Applications must be completed by April 10, 2012 at 23:59 GMT. According to Bounegru, “media companies, non-profit organisations and freelancers or individuals” can submit work in English “published or aired between 11 April 2011 and 10 April 2012” in “online, radio, audio, broadcast, print or a combination of platforms.” Applicants can submit multiple entries and “there are no submission fees.”
If applicants want to submit something not in English, applicants must include “translations of the work” including translations of any “graphics, databases and applications.”
Exceptions: Applicants of work not published in English may have to pay “translation costs” if necessary. “Those works produced by staffers or freelancers collaborating with government agencies, business or trade organisations with a stake (financial or of other nature) in the issue at hand are not eligible.
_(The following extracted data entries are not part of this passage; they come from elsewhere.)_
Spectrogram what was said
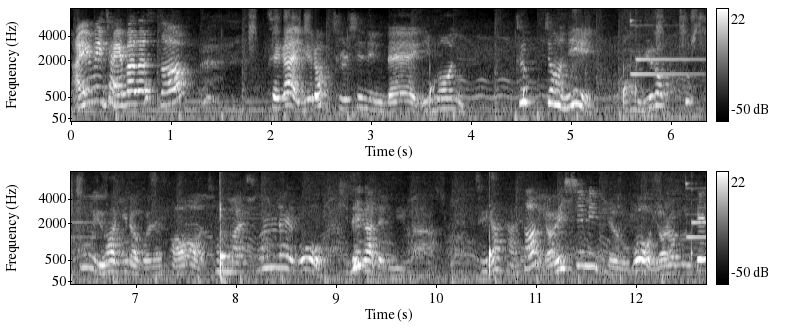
아유미 잘 받았어? 제가 유럽 출신인데 이번 특전이 어, 유럽 축구 유학이라고 해서 정말 설레고 기대가 됩니다. 제가 가서 열심히 배우고 여러분께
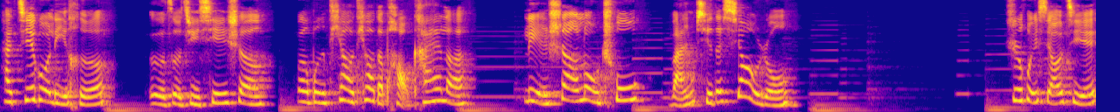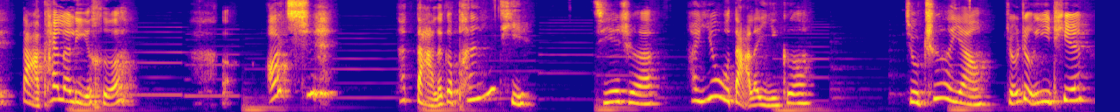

Works that include significant input from the members of the jury will not be accepted for entry into the competition.”